Dataset items
┄┄┄┄┄┄

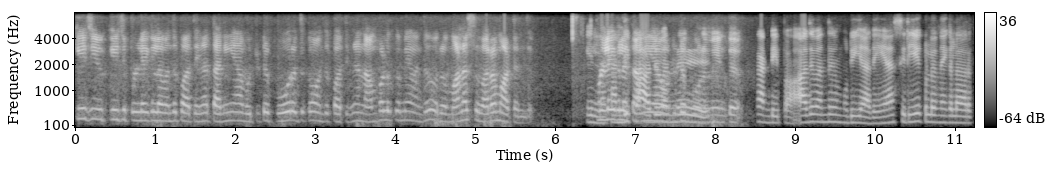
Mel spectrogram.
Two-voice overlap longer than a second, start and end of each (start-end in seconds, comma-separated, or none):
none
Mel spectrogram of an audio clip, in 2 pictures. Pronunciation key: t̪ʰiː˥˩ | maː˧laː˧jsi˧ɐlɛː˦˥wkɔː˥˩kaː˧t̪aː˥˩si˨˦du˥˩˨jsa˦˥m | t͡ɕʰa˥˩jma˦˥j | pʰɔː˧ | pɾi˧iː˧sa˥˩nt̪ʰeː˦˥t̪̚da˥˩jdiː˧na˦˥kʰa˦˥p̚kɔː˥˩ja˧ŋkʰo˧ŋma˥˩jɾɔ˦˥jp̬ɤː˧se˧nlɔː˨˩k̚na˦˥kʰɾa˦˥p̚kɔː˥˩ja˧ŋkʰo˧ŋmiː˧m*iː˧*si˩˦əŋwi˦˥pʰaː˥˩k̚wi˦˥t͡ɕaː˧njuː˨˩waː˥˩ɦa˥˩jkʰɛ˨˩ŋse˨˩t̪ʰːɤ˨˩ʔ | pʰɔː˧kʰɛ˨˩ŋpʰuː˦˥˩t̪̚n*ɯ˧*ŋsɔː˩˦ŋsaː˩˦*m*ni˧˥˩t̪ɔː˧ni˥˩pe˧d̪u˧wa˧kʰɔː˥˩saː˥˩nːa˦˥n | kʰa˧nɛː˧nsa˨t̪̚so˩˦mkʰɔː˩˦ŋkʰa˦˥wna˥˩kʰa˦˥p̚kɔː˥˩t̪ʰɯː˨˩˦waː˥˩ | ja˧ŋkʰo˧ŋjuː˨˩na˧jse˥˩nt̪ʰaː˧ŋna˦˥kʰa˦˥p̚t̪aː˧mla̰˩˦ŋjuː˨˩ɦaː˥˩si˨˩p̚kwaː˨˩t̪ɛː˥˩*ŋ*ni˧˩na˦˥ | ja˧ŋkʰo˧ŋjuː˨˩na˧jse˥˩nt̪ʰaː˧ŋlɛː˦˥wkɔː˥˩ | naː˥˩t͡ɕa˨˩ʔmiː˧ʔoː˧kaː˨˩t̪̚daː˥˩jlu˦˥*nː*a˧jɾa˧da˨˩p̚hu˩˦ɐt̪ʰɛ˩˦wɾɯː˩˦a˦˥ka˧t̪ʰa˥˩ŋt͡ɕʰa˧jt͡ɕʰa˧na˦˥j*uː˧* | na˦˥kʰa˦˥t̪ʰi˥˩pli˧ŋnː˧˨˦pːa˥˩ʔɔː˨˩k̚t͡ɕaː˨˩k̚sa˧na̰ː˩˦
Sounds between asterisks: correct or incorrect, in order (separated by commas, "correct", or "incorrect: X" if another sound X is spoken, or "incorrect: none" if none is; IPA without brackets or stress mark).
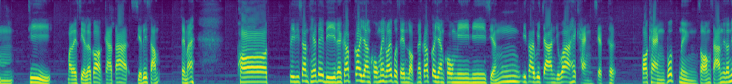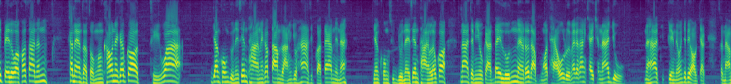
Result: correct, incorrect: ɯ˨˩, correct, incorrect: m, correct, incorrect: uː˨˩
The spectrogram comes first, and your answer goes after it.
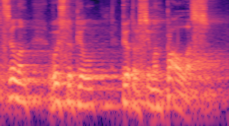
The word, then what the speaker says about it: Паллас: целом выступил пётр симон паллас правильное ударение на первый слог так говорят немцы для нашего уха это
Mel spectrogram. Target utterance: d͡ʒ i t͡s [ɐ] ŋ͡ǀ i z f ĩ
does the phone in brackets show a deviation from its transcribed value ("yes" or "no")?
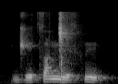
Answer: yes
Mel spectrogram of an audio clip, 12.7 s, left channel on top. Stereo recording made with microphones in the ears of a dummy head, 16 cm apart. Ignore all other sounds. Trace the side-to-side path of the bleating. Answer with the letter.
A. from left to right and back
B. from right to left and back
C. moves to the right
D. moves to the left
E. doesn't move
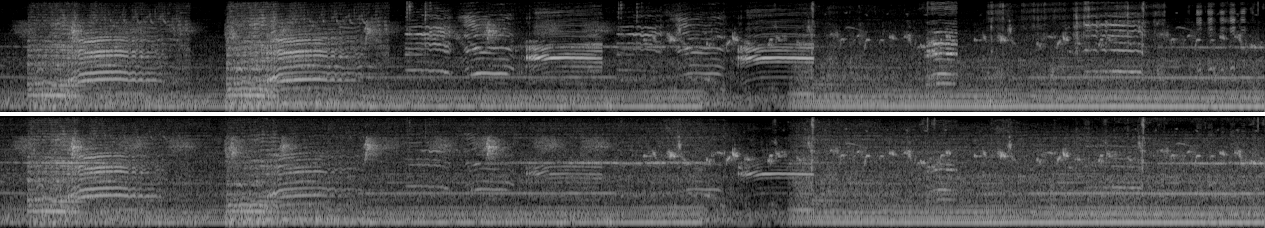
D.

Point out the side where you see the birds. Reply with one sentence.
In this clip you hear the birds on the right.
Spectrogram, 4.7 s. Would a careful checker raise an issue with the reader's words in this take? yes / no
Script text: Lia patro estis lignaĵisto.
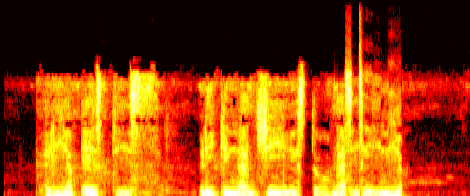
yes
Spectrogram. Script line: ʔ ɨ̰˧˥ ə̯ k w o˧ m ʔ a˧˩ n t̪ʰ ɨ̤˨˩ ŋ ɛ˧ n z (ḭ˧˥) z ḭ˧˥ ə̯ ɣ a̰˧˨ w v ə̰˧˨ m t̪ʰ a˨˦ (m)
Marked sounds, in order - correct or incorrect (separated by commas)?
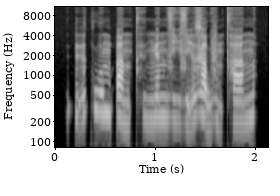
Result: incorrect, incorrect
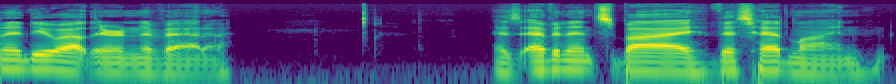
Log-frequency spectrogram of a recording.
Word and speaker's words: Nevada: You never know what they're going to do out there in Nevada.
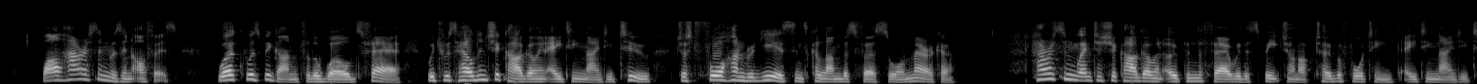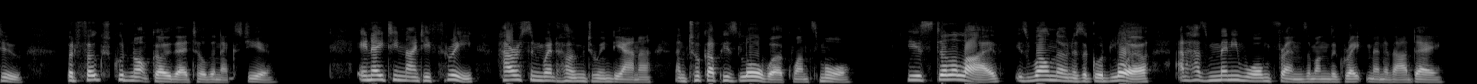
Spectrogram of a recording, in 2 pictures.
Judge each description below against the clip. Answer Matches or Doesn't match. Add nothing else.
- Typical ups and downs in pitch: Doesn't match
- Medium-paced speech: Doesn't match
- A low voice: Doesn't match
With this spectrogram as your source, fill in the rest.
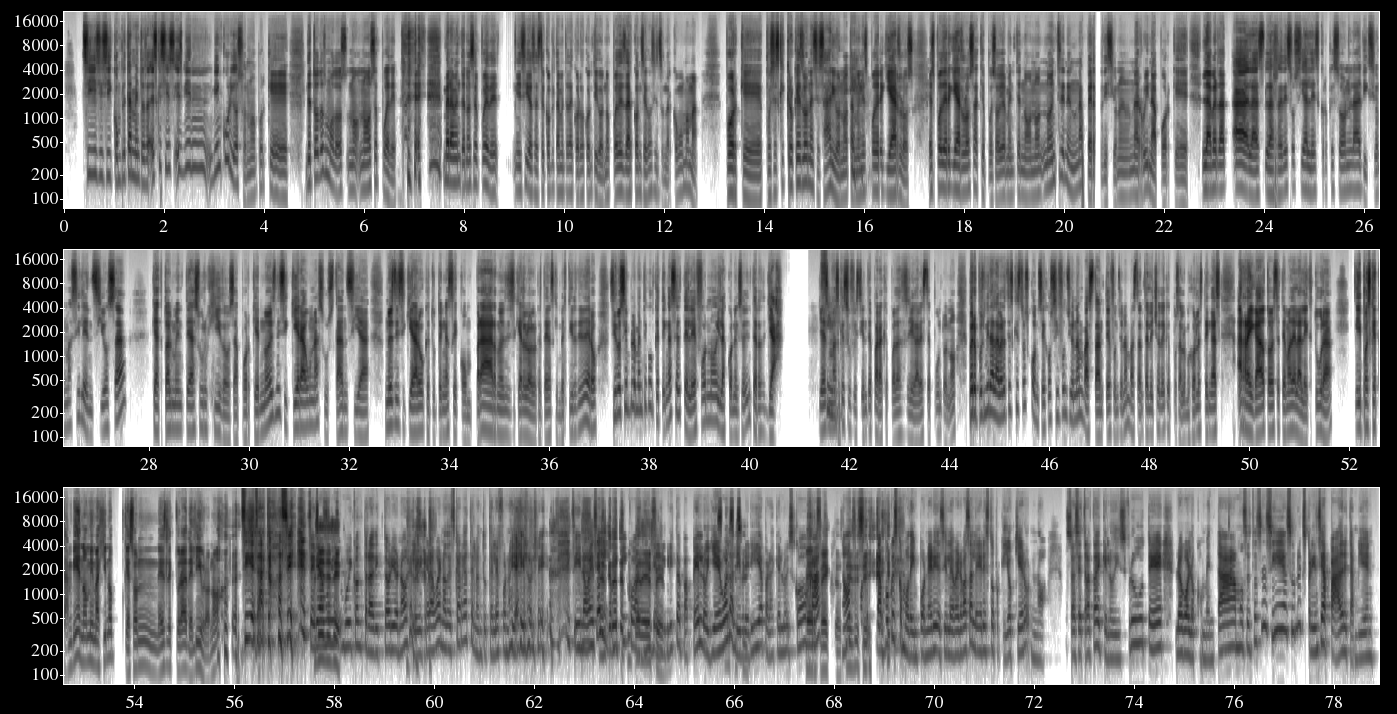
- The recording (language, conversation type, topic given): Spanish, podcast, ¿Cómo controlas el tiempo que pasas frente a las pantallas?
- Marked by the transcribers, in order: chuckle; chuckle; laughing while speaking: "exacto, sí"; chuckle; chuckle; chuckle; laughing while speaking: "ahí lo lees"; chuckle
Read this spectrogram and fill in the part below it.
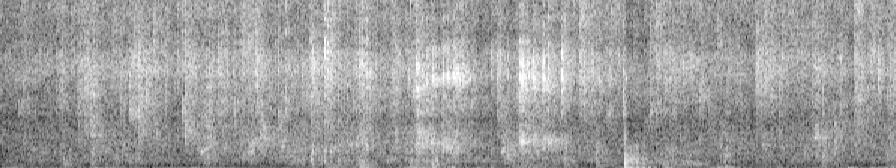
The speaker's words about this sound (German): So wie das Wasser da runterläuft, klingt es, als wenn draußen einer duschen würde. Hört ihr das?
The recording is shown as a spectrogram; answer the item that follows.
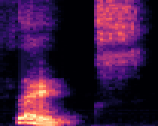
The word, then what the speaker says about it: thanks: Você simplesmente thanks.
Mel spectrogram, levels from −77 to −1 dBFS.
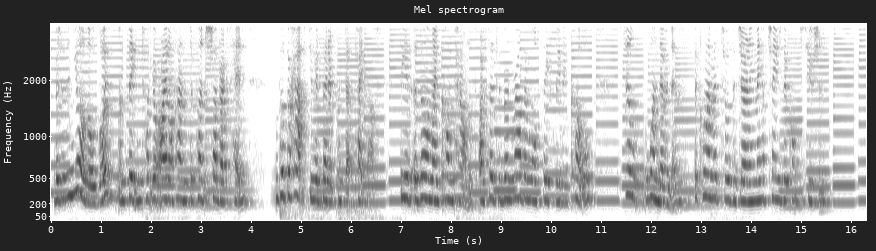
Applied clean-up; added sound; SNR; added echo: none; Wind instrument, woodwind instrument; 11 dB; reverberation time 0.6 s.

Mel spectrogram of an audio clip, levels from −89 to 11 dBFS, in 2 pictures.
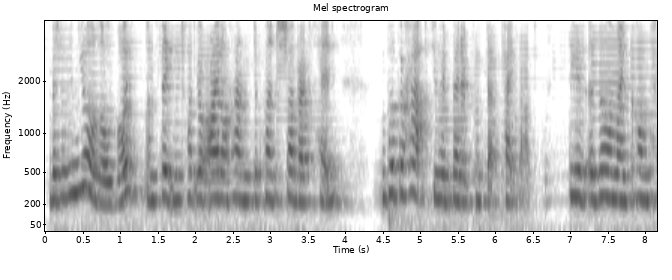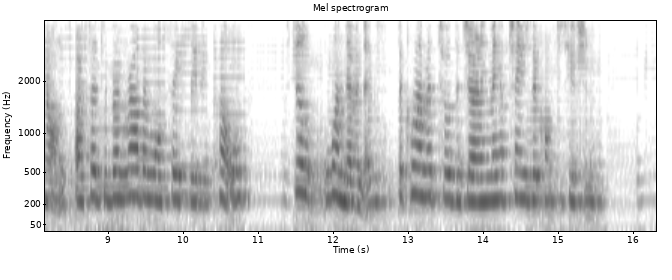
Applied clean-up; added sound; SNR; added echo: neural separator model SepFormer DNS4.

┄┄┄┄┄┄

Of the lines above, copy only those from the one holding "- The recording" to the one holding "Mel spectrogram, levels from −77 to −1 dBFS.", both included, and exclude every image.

- The recording (language, conversation type, topic given): Spanish, podcast, ¿Cómo controlas el tiempo que pasas frente a las pantallas?
- Marked by the transcribers, in order: chuckle; chuckle; laughing while speaking: "exacto, sí"; chuckle; chuckle; chuckle; laughing while speaking: "ahí lo lees"; chuckle
Read this spectrogram and fill in the part below it.
The speaker's words about this sound (German): So wie das Wasser da runterläuft, klingt es, als wenn draußen einer duschen würde. Hört ihr das?
The recording is shown as a spectrogram; answer the item that follows.
The word, then what the speaker says about it: thanks: Você simplesmente thanks.
Mel spectrogram, levels from −77 to −1 dBFS.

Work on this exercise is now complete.